Collection entries:
══════
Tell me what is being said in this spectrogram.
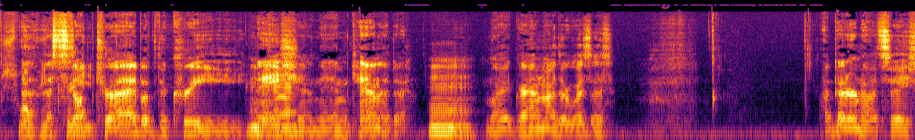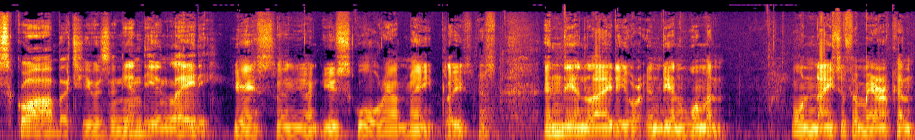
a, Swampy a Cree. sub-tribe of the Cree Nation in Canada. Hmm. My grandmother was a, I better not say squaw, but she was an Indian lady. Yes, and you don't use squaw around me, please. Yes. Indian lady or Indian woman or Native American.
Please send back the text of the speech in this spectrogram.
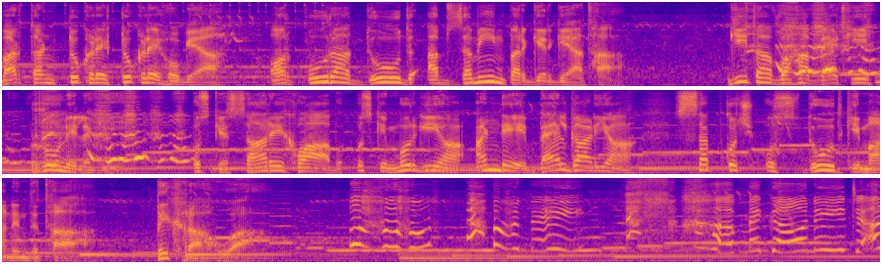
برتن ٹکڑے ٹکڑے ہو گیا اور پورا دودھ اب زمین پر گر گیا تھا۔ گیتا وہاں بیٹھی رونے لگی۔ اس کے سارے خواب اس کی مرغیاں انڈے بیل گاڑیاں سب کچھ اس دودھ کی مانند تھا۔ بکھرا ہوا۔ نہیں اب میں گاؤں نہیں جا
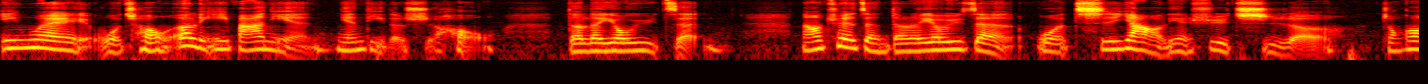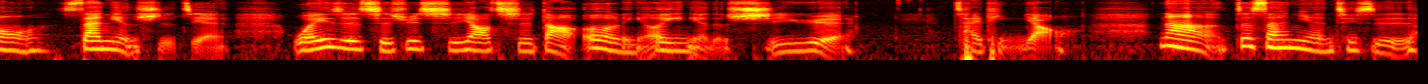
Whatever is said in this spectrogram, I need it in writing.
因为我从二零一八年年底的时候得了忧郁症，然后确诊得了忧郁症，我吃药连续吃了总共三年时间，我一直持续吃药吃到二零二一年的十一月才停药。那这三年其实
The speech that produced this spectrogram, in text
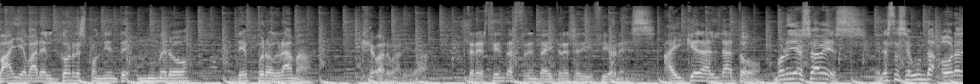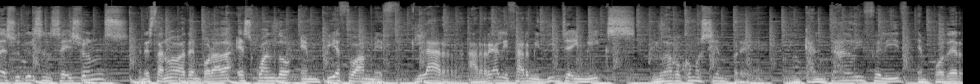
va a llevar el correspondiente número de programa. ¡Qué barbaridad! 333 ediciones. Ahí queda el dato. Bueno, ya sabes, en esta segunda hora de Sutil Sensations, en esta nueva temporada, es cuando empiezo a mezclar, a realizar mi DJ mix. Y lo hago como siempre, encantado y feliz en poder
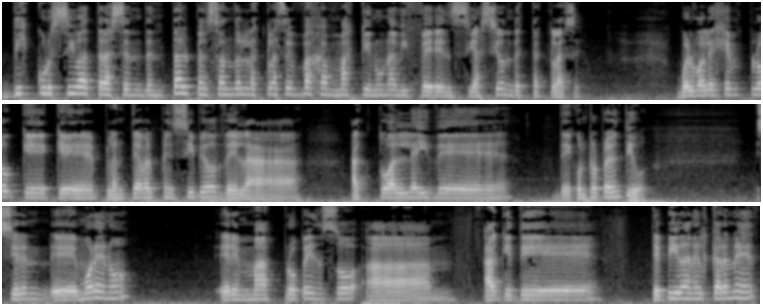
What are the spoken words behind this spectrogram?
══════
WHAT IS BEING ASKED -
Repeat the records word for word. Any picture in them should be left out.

SOLUTION TO THIS EXERCISE -
Tell me what is being said in this spectrogram.
a, Swampy a Cree. sub-tribe of the Cree Nation in Canada. Hmm. My grandmother was a, I better not say squaw, but she was an Indian lady. Yes, and you don't use squaw around me, please. Yes. Indian lady or Indian woman or Native American.
Please send back the text of the speech in this spectrogram.
برتن ٹکڑے ٹکڑے ہو گیا اور پورا دودھ اب زمین پر گر گیا تھا۔ گیتا وہاں بیٹھی رونے لگی۔ اس کے سارے خواب اس کی مرغیاں انڈے بیل گاڑیاں سب کچھ اس دودھ کی مانند تھا۔ بکھرا ہوا۔ نہیں اب میں گاؤں نہیں جا
Whatever is said in this spectrogram, I need it in writing.
因为我从二零一八年年底的时候得了忧郁症，然后确诊得了忧郁症，我吃药连续吃了总共三年时间，我一直持续吃药吃到二零二一年的十一月才停药。那这三年其实
The speech that produced this spectrogram, in text
va a llevar el correspondiente número de programa. ¡Qué barbaridad! 333 ediciones. Ahí queda el dato. Bueno, ya sabes, en esta segunda hora de Sutil Sensations, en esta nueva temporada, es cuando empiezo a mezclar, a realizar mi DJ mix. Y lo hago como siempre, encantado y feliz en poder
What are the spoken words behind this spectrogram?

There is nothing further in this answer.